Another road trip for rabbits was well underway to donate hay to small animal rescues and shelters! After carefully making our way over the wet and icy roads through the snowy passes of the Sierra Nevada Mountains, Colt and I found ourselves at the House Rabbit Society (HRS) headquarters in Richmond, California. There we met Larissa, the HRS Communications Manager, who was hard at work cleaning pens and tending to the needs of the nearly 60 rabbits who resided there that day.
The first order of business was unloading the truck and trailer and filling the HRS Center’s hay sheds full with our donation of several Timothy Grass bales and a couple dozen 4-lb boxes of Timothy Hay. Our reward for the hard work done was getting to spend some quality time interacting with the bunnies as we chatted with Larissa and learned about the House Rabbit Society.

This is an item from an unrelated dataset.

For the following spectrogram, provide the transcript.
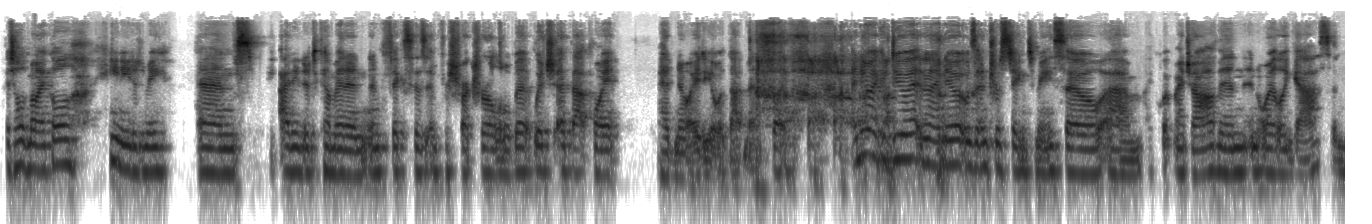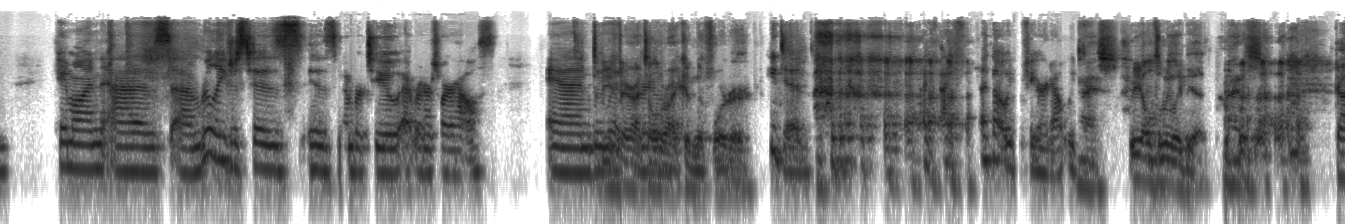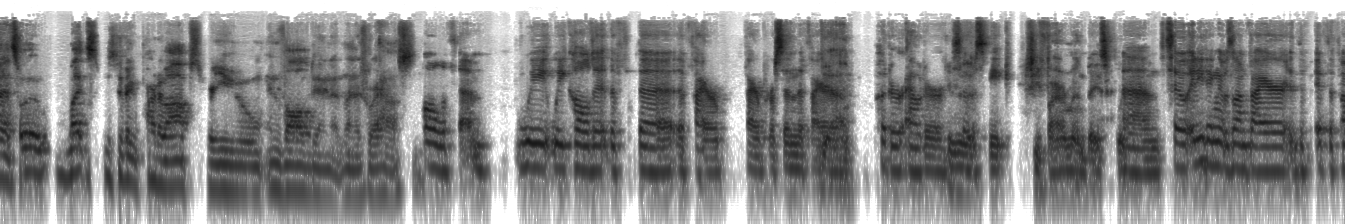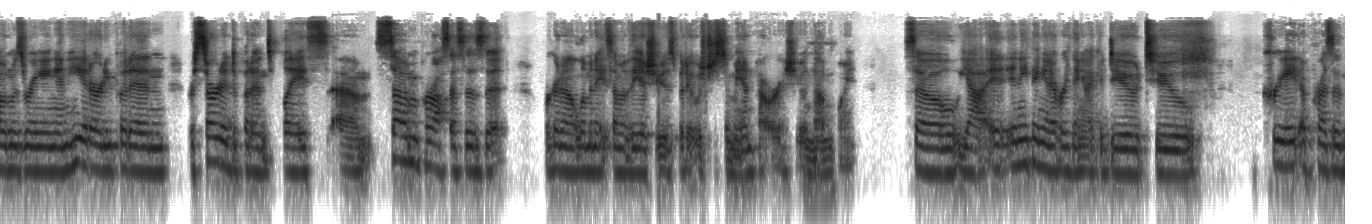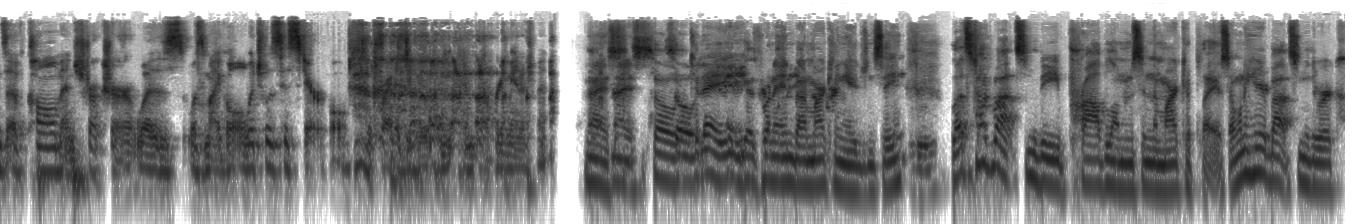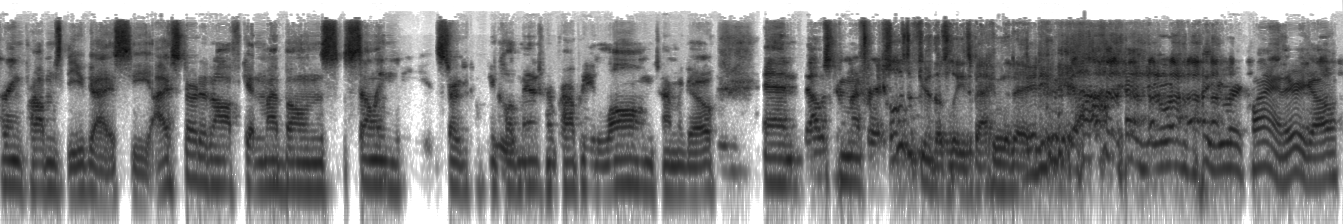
I told Michael he needed me and I needed to come in and, and fix his infrastructure a little bit, which at that point I had no idea what that meant, but I knew I could do it and I knew it was interesting to me. So um, I quit my job in, in oil and gas and came on as um, really just his his number two at Renters Warehouse. And to be fair, I told her I couldn't afford her. He did. I, I, I, thought we'd figure it out. We nice. We ultimately did. nice. Got it. So, what specific part of ops were you involved in at Renters Warehouse? All of them. We we called it the the, the fire fire person, the fire yeah putter outer, so to speak. Chief fireman, basically. Um, so anything that was on fire, if the phone was ringing, and he had already put in or started to put into place um, some processes that we're going to eliminate some of the issues, but it was just a manpower issue at that Mhm. point. So yeah, it, anything and everything I could do to create a presence of calm and structure was was my goal, which was hysterical to try to do in, in property management. Nice. Nice. So, So- today you guys run an inbound marketing agency. Mhm. Let's talk about some of the problems in the marketplace. I want to hear about some of the recurring problems that you guys see. I started off getting my bones selling leads. Started a company called Management Property a long time ago, and that was kind of my I first. closed a few of those leads back in the day. Did you? Yeah, you, were, you were a client. There you go.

Founded in 1988, the House Rabbit Society rescues bunnies, adopts them, and educates the community about rabbits and rabbit care. HRS promotes responsible rabbit guardianship, including spaying and neutering, regular veterinary care, diet, and exercise. HRS takes rabbit care to the next level by being the only rabbit rescue in the country with a surgery suite and a staff veterinarian.
HRS partners with 35 shelters around the Richmond area and also takes in rabbits from people looking to rehome their bunnies for various reasons. Currently, HRS cares for 89 rabbits, 40 of which are in foster homes. Prior to the pandemic, HRS adopted out around 160 rabbits per year, but for the past two years they’ve only been able to adopt out 100 or so rabbits each year. This is challenging because while adoptions have declined, the number of animals admitted into shelters has risen, due in part to millions of missed spay/neuter surgeries during the pandemic. HRS continues to receive a very high volume of transfer requests and does their best to care and find homes for as many rabbits as they can.
Five of these rabbits in particular have been HRS Center residents for over a year: Kelda, Morsel, Tostada, Burrito, and Empanada (see their pictures below!). Kelda is their longest resident, living there since August 2020. These five rabbits all have a digestive disorder called megacolon, which is an inherited digestive tract disorder. It is an easily manageable condition and HRS offers special benefits for them. These bunnies are super friendly and loveable fur babies who are all very deserving of a good home! If you have extra love to spare and would like to adopt any of these 5 adorable bunnies, email HRS at firstname.lastname@example.org. We usually only do this for one rabbit at a rescue, but if you adopt any of these 5 delightful bunnies, please reach out to us at High Desert Small Animal Feed with an update and we will send you a complimentary box of Timothy Hay to help you get acquainted with your new family member(s)!
To see all of the adoptable rabbits at HRS, you can visit their website at center.rabbit.org/adopt. If you aren’t quite ready to make the commitment to a full-time pet, they also have a foster program available and more information for that can be found at center.rabbit.org/foster.
We at High Desert Small Animal Feed would like to thank Larissa for showing us around and letting us play with the bunnies at the HRS Center! We would also like to send a big shout-out and thank you to all of the HRS staff, volunteers, fosters, and adopters who make the House Rabbit Society a great organization and make a difference in the lives of countless rabbits in and around the Bay Area!